The figure of $9 billion she cites comes from David Anderson, a professor of economics at Center College who, according to the Big Push web site, calculates that increasing the use of CPMs and out-of-hospital medical care by less than 10 percent would result in savings of $9.1 billion annually while actually improving care.
To support her assertion that maternity care in America is in crisis, Hedenkamp says that the U.S. has the second worst newborn death rate in the developed world, one of the highest maternal mortality rates among all industrialized countries, a rising rate of cesarean surgery, and widening racial and ethnic disparities in birth outcomes.
The PushSummit will feature a discussion of those racial disparities, including those found in the state of Alabama. Representatives of the Alabama Poverty Project will attend, according to Hedenkamp. There will be a presentation by Nadiyah Seeraj of the International Center for Traditional Childbearing (www.blackmidwives.org) in Portland, Oregon, which was created to support black women who wish to become midwives. There will also be a screening of Bringin’ in Da Spirit, a documentary film about midwives narrated by Phylicia Rashad and directed by Rhonda L. Haynes. “This is significant because of our urgent need in Alabama and beyond to grow the number of African American midwives to help address racial disparities in birth outcomes and infant/maternal mortality and morbidity rates,” Hedenkamp says.
For more information about the Big Push, visit www.thebigpushformidwives.org.

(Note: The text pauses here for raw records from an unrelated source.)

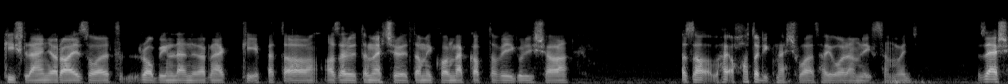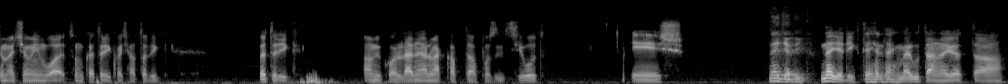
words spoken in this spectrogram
kislánya rajzolt Robin Lennernek képet a, az előtt a meccs előtt, amikor megkapta végül is a, az a hatodik meccs volt, ha jól emlékszem, hogy az első meccs, amin voltunk, ötödik vagy hatodik, ötödik, amikor Lenner megkapta a pozíciót, és negyedik. Negyedik tényleg, mert utána jött a,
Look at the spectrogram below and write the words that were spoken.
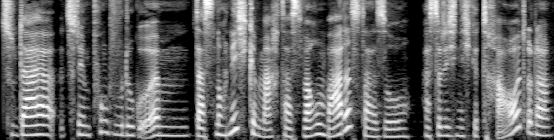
zu da zu dem Punkt, wo du ähm, das noch nicht gemacht hast. Warum war das da so? Hast du dich nicht getraut oder?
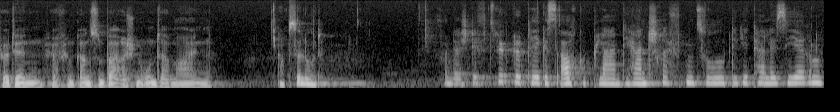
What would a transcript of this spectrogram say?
für den, für den ganzen bayerischen Untermain. Absolut. Von der Stiftsbibliothek ist auch geplant, die Handschriften zu digitalisieren.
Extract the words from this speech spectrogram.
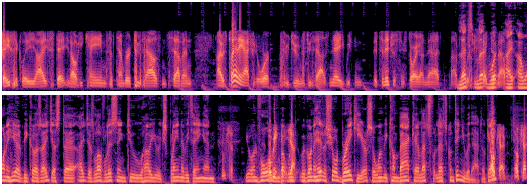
basically, I stayed. You know, he came September 2007. I was planning actually to work through June of 2008. We can. It's an interesting story on that. Uh, Let's let what I, I want to hear it because I just uh, I just love listening to how you explain everything and Okay. your involvement. Well, we- but yeah. we're, we're going to hit a short break here, so when we come back, uh, let's let's continue with that. Okay. Okay. Okay.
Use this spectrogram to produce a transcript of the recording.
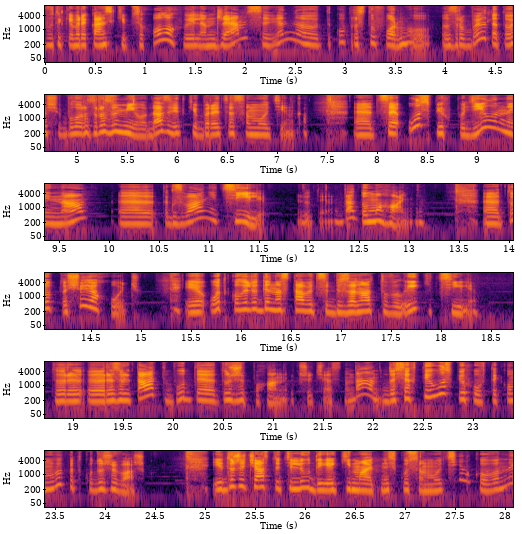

To learn about the ABC or "Free the Midwives," go to www.alabamabirthcoalition.org. To learn about ALMA, visit www.alabamamidwivesalliance.org.